MPF moves nearer its goal


Formed in 2001 by a number of organizations from many industry sectors, the Mobile Payment Forum (MPF) has brought all the interested parties together and has made a point of not being led by either the telcos or the banks.

MPW listened in to the latest press roundtable, with MPF president Simon Pugh, SVP infrastructure and standards at MasterCard International, and Chris Bierbaum, senior manager, Sprint Nextel.

‘All interested parties have contributions to make and successful m-commerce will come with sustainable growth through cooperation through all of those parties as opposed to competing models,’ says Pugh.

‘Growth in the payment cards industry has come through the fact that we share a common infrastructure and acceptance methodology with our principle competitors. Key to growth is cooperation in some areas and competition in others.

What we have seen over the past few years in the mobile commerce space is the rise of digital content in a number of markets, even music downloads are possible and this is happening in the US and Japan as well as in Europe. However, we are also seeing commerce expand beyond those traditional mechanisms into other areas.’

Pugh says that the market is ‘beginning to see the use of PDAs and smart cell phones being used at the POS to buy face-to-face goods, and that is one of the principal activities of the MPF at the moment. To try and facilitate that as well as being used in other areas where cash is inconvenient, such as transportation, parking and smart kiosks.

Our (other) principal activity is around proximity payments which we define as a physical payment where the customer and merchant are in physical proximity. We have spent a lot of effort over the last two years on this activity and had great contributions from a number of participants from the forum.’

Says Bierbaum: ‘The proximity payment activity was begun a year or so ago. The first part was a proximity payment survey to ask all of the members whether they were involved in the activity or not to come forward and identify various activities around the world, be it a trial, pilot or commercial deployment so we could have an understanding of what was going on out there.

The second part was a technology assessment where we went in and analysed all different aspect of the various different activities within the different types of proximity payments.

From there we prepared a use case document where we identified over 15 or 20 use cases that are possible with the type of payment we are looking at. From there we decided to focus on the rise of contactless technology especially the RFiD technology.’

Pugh adds that ‘one of the other groups is the usability task force. What we recognized early on was that you can create the most secure, feature rich, payment mechanism in the world but if it is not intuitive and easy to use it will never work, never achieve traction in the market place.

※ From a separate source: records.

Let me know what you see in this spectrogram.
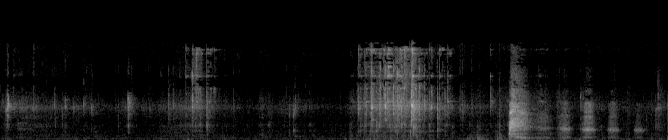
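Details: Snoring from a Pomeranian dog.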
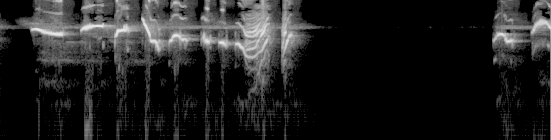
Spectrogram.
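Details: Oriental magpie-robin stimulated into competitive singing: about a dozen rapid whistled notes and slurs ending in a buzzy sweep, long silence, then two more clear whistles.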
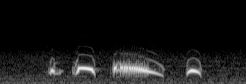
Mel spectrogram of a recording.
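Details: A close, loud spotted dove phrase: two quick hoots, a long mellow coo sliding downward, and one rounded final note, heard against a quiet background.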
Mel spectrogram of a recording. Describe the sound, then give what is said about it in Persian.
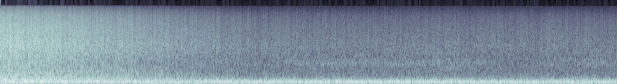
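A loud explosion as a burning object falls from the sky and strikes the ground: a broad, heavy blast that turns into a long, deep rumble, slowly losing its sharper edge over several seconds. “بعدم خورد به زمین و یه صدای انفجار بلند اومد.”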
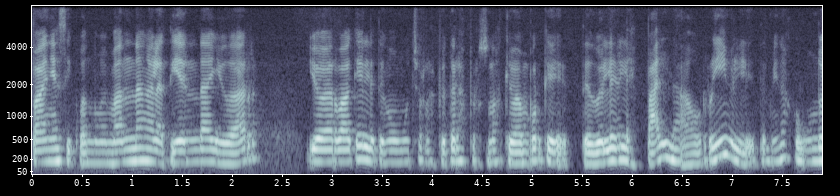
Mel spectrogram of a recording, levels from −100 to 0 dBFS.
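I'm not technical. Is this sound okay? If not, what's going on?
No. There's an echo leak: at 1.82 s a brief, fairly noticeable copy of the speech pops up, then from 2.24 to 2.69 s a much fainter one, both about a third of a second late. Likely a speakerphone whose echo canceller missed some.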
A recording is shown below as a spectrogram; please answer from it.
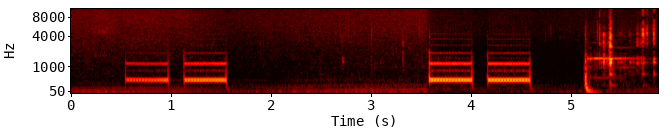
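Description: An old-style telephone bell rings in a British radio drama, two double rings, a pause, then two more, loud and clear over a quiet room, before a receiver is picked up with a clatter.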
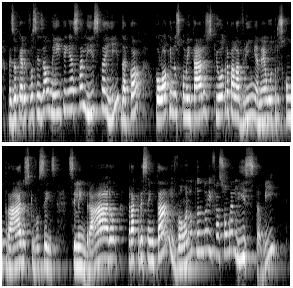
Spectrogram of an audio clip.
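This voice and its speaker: A woman teaching French vocabulary, modeling words slowly and checking in with short tag questions. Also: high-pitched, roomy sound. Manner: slow, careful French pronunciation drills, then tag questions. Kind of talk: vocabulary lesson in Portuguese.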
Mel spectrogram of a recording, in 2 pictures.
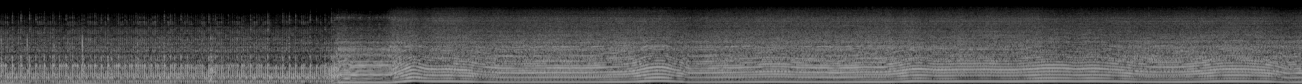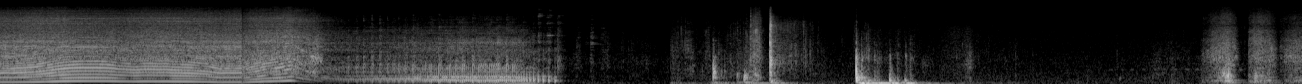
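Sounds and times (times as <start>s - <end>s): chainsaw ripping a log: 0.0s - 18.6s
wooden knocks: 19.8s - 22.7s
heavy thump of wooden slab: 20.1s - 22.8s.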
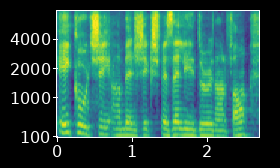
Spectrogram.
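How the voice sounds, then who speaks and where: A man with a Quebec accent, fairly high pitch and fairly even intonation. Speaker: running coach and marathoner. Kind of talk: podcast interview. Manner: many hesitations (euh).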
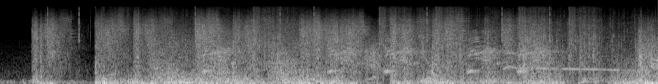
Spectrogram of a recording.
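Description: Magic spells crackle and clash in a fast fight.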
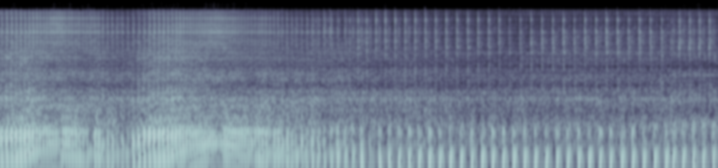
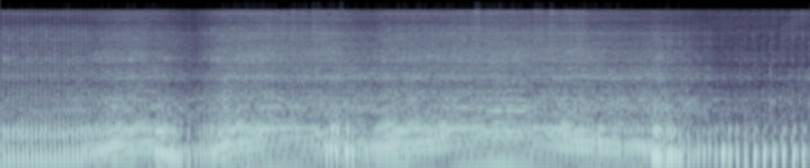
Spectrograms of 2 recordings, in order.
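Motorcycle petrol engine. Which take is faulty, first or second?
first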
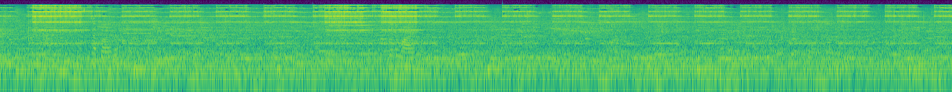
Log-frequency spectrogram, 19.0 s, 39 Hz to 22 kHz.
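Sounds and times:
murmur of crowd chatter: 0:00.0 - 0:19.0
slot machine chimes and beeps: 0:00.0 - 0:19.0.

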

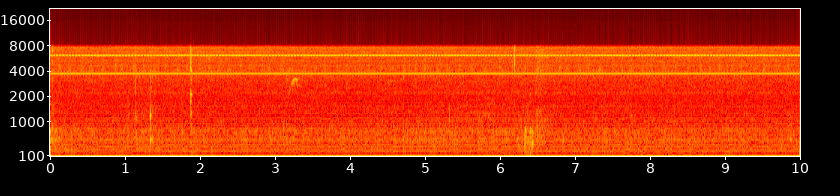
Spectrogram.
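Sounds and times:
high-pitched whine: 0:00.0 - 0:10.0.

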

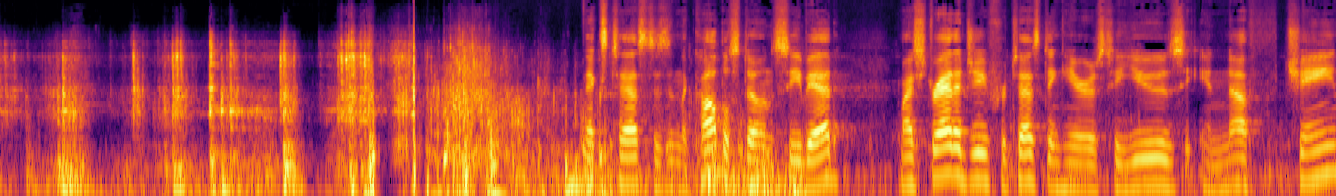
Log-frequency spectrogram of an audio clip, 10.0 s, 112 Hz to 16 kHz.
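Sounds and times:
knocks and bumps: 0:00.0 - 0:06.3
water noise: 0:02.4 - 0:10.0
wind noise: 0:03.2 - 0:10.0
low rumble: 0:03.4 - 0:10.0.

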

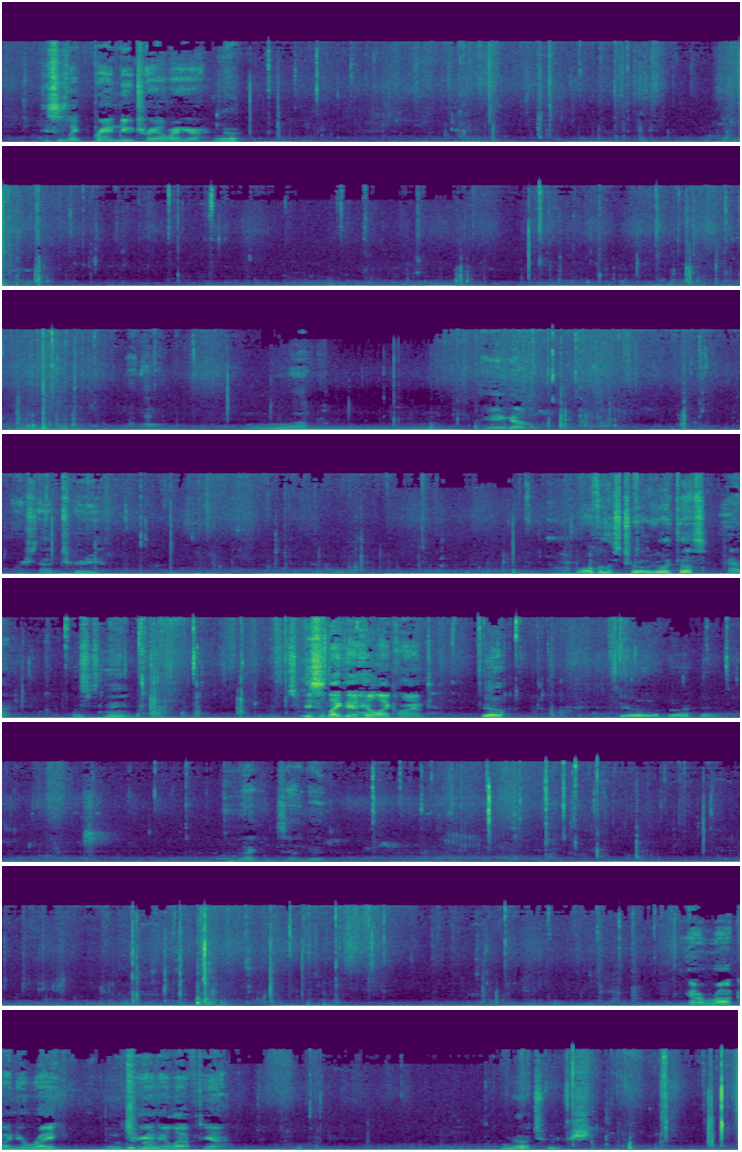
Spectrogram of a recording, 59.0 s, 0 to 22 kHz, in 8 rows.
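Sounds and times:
knocks and rattles of vehicle body: 0:00.0 - 0:36.1, 0:36.7 - 0:59.0
car engine low rumble: 0:00.0 - 0:59.0.

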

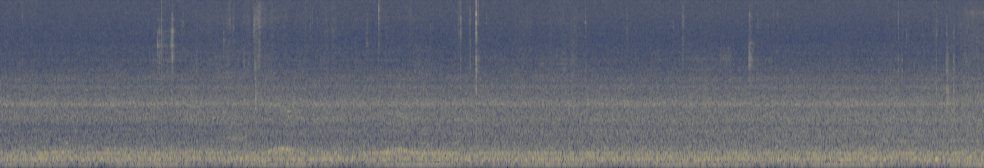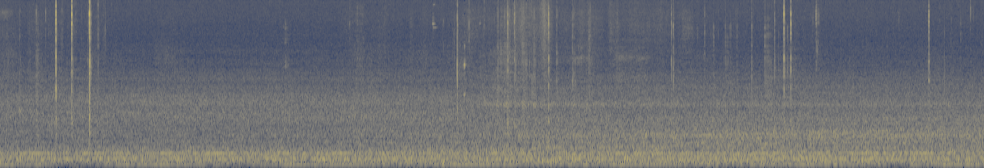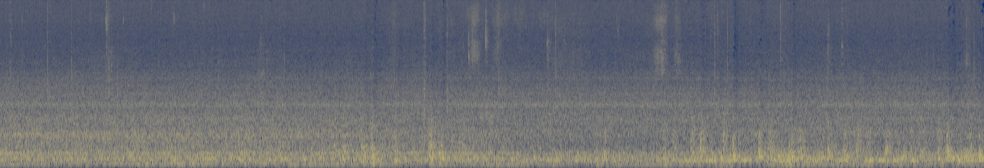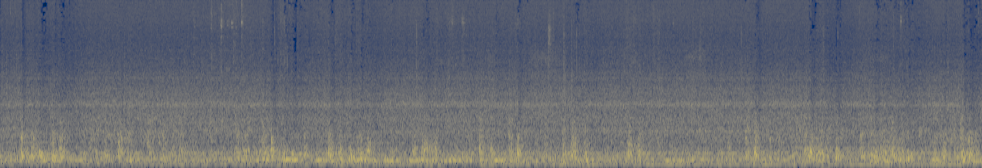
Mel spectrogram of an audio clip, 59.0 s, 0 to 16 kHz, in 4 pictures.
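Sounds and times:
train interior rumble: 0:00.0 - 0:59.0.

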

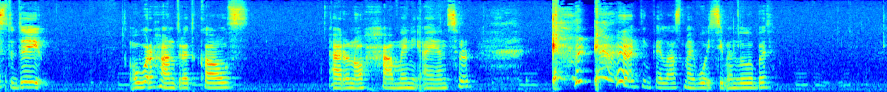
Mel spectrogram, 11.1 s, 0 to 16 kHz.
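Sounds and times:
woman coughing: 0:06.9 - 0:08.1.

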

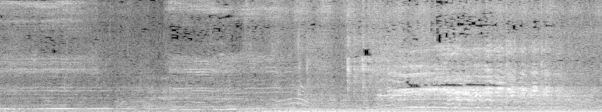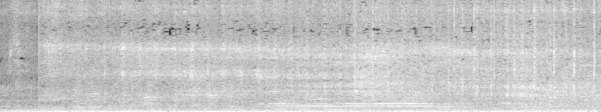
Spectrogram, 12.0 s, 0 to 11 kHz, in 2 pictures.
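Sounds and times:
deep steady rumble: 0:02.4 - 0:12.0.

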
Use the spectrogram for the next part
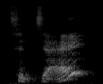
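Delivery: loud, high rising disbelief; incredulous, pitch shooting up; startled question. A narrator's reading. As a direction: react as if caught off guard. Dennis reacts to doing it today.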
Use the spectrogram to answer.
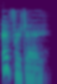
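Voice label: "everyday", British English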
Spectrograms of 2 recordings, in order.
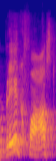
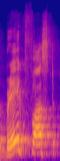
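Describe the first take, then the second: First: Breakfast as "brake-faast", with a long open second vowel; mistaken pronunciation. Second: Breakfast with a short second vowel, "fust"; dictionary pronunciation. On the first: Teacher showing students the disputed word, spelling pronunciation. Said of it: "कोई मानेगा ही नहीं". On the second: Teacher correcting a doubting student, careful dictionary pronunciation. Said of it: "ये sir ब्रेकफास्ट कैसे हो गया". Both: Shown as a demonstration.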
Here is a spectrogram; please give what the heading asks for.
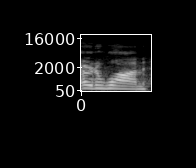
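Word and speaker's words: Erdoğan: Sorry, I should pronounce his name correctly. Erdogan is literally like from some other planet at this point.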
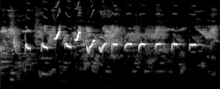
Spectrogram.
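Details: Greater green leafbird warming up before going on stage at a song contest: about a dozen clear whistled notes, each a quick upslur settling onto a steady tone, repeated roughly three times a second after some brief twittering.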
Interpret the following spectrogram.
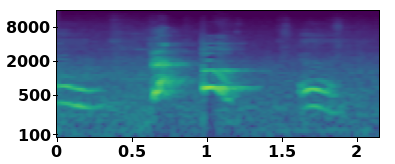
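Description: Several short, high-pitched playful vocal sounds, wordless coos and laugh-like calls that rise and fall in pitch, made to amuse a baby during peek-a-boo.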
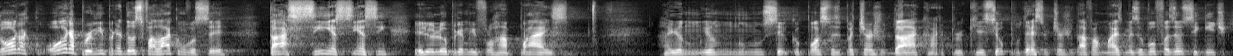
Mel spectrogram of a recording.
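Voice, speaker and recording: Husky man, lively storyteller. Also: fairly high pitch, fairly quick. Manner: lively storyteller who acts out quoted dialogue. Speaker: guest sharing a faith testimony. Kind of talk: personal testimony storytelling. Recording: long reverb.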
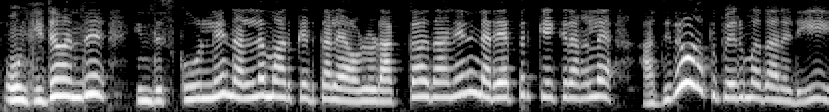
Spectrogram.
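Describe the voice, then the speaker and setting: A woman's voice: very high voice, lively intonation, quick pace, no echo, clean studio sound, voice pushed up. A woman voicing a caring, talkative village schoolgirl, coaxing and reassuring her friend. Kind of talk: cartoon voice acting.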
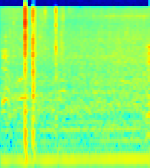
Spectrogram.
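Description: A single sharp thud of a football being struck about a third of a second in, over a steady low hum.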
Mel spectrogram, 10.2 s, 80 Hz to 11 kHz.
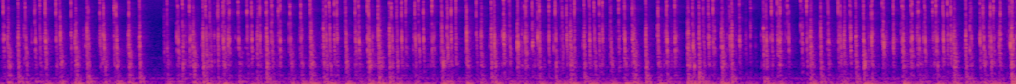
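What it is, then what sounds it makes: Plastic mechanical keyboard being typed on. A large beige Cherry G80-3000 mechanical keyboard with a hollow plastic case and thick plastic keycaps, resting on a wooden desk, is typed on fast with both hands' fingertips. It gives a dense, steady stream of bright, clicky key-switch taps over a low hollow thump from the casing, with two brief pauses near 1.6 and 7.5 seconds.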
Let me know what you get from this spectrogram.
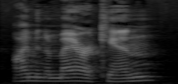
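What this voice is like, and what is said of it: English speaker's put-on American accent. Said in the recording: “That was an English person doing an American accent.”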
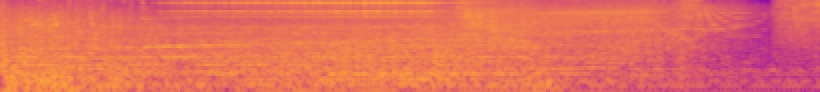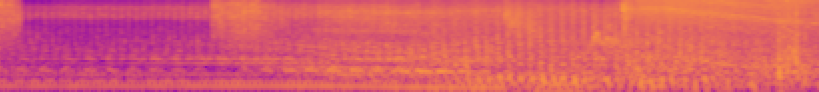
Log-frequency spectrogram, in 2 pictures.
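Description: Cartoon soundtrack: rumbling crash and debris sound effects over music. It dies down about halfway through and builds again toward the end.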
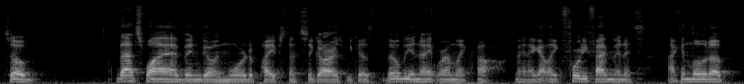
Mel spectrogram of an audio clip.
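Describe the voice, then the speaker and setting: Guy podcast host just chatting, bit of vocal fry, jokey and laid-back wording. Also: fairly low pitch, steady tone, fairly quick. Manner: informal, jokey, chuckles often. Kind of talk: casual chat.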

The key is to make it easier than it is today to pay, we are the MPF and the principal focus is about enabling payment. From a MasterCard perspective, whenever we try to create a new payment product, we look at how we can make this better that it is today. Successful mobile payment solutions will only succeed if they create better payment consumer experience than what currently exists in the market place.’